So, too, had Bethlehem Steel.
Among the many advantages of Bethlehem's return to profitability was that it was allowed to run its own workers' compensation program instead of being required to buy expensive insurance against industrial accidents, as most companies must. At Burns Harbor, the program was backed only by a sort of standby policy from another corporate giant, Illinois-based Kemper Insurance Cos.
It was an arrangement that Burtless had no reason to pay any attention to — until a year ago Easter Sunday.
From his first day at Burns Harbor, Burtless had worked at the front end of the steel-making process, where coal is turned into coke by heating it to 2,300 degrees. (The coke is combined with limestone and ore to form molten cast iron. The molten iron then goes to a blast furnace, where it is transformed into steel.)
At close to midnight on the holiday, a locomotive delivering 36 tons of fire-red coke to be quenched with thousands of gallons of water suddenly stalled. Burtless, the electrician on duty, was dispatched to find out why. As he reached for the ladder to scramble up into the engine cab, he fell into an open trench of boiling runoff.
Train operator Ron Lewis still recalls the scream: "It was like in the movies when somebody's getting electrocuted."
By the time Lewis got to him, Burtless was talking rapidly, joking about having been "lobstered," insisting he wasn't badly hurt. The plant ambulance raced him to a local hospital, where the doctor took one look and sent him on to Loyola University Medical Center's burn unit in Chicago.

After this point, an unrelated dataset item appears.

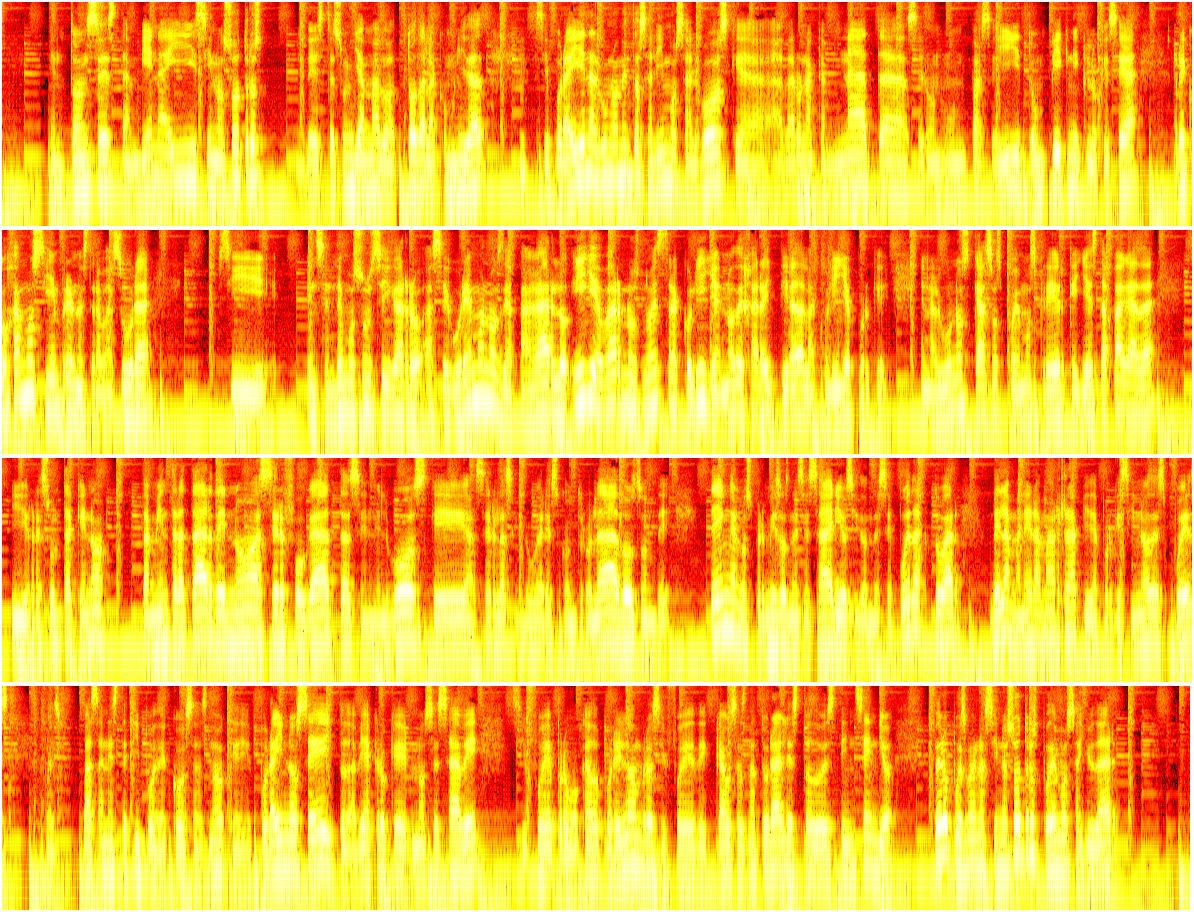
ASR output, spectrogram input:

Burtless remembers Patty getting on the phone and describing Nicky's day at nursery school to distract him from the pain. The nurses came in at 3 every morning to debride the wounds, scraping away the damaged layers of skin in search of what was still alive. Burtless suffered chills, and he underwent a lengthy operation in which skin was stripped from his upper thighs and grafted onto his lower legs.
He would soon discover that he had been stripped of his financial security as well.
After its mid-1990s comeback, Bethlehem Steel had stumbled again, the victim of intense foreign competition, industry consolidation and failed investments.
In May 2003, with Burtless still at Loyola recovering from surgery, the company sold all of its assets — but almost none of its liabilities — to International Steel Group, a two-year-old firm set up by investor and "vulture" fund operator Wilbur L. Ross Jr. At virtually the same moment, Kemper Insurance found itself sinking under a mountain of claims, many of them connected with Enron Corp.'s implosion and the priest abuse scandal in the Catholic Archdiocese of Boston.
The combination ripped right out from under Burtless the workers' compensation safety net that was supposed to have caught him when he fell.
It remains murky who is responsible for Burtless' medical bills. Lawyers for Bethlehem and the Indiana Workers' Compensation Board say Kemper should be covering the costs of injured workers such as Burtless. Lawyers for Kemper say Bethlehem stopped paying premiums on its backup policy more than a year before Burtless was hurt, and so the insurer is not responsible. Indiana has a law that bans health providers from trying to collect from injured workers. But because Burtless was rushed across state lines to Illinois for treatment, it's not clear that those protections apply.
The upshot is that Loyola, Superior Air Ground Ambulance of Elmhurst, Ill., and even local St. Anthony hospital are all dunning Burtless to pay for his care. Their bills come to $92,075.10 — an amount, Burtless said, he can't possibly hope to meet.
Back to the Factory
To save money in the months after his discharge from Loyola, Burtless decided to forgo the $200-a-day medical dressings the doctors had ordered for his legs. Instead, he bought Pampers and boiled them to make a sort of papier-mache that he used to swathe his burns.
After Burtless spent weeks wrangling with St. Anthony to continue sending a home health aide, Patty and Nicky moved back in and Patty began taking care of her father. Then Mary returned, too, after her car loans and credit card bills got out of hand and she had to declare bankruptcy.
The sale of Bethlehem Steel did not eliminate the $1,670-a-month pension that Burtless expects to collect someday. That's only because the Pension Benefit Guaranty Corp., a federal agency, picked up the obligation.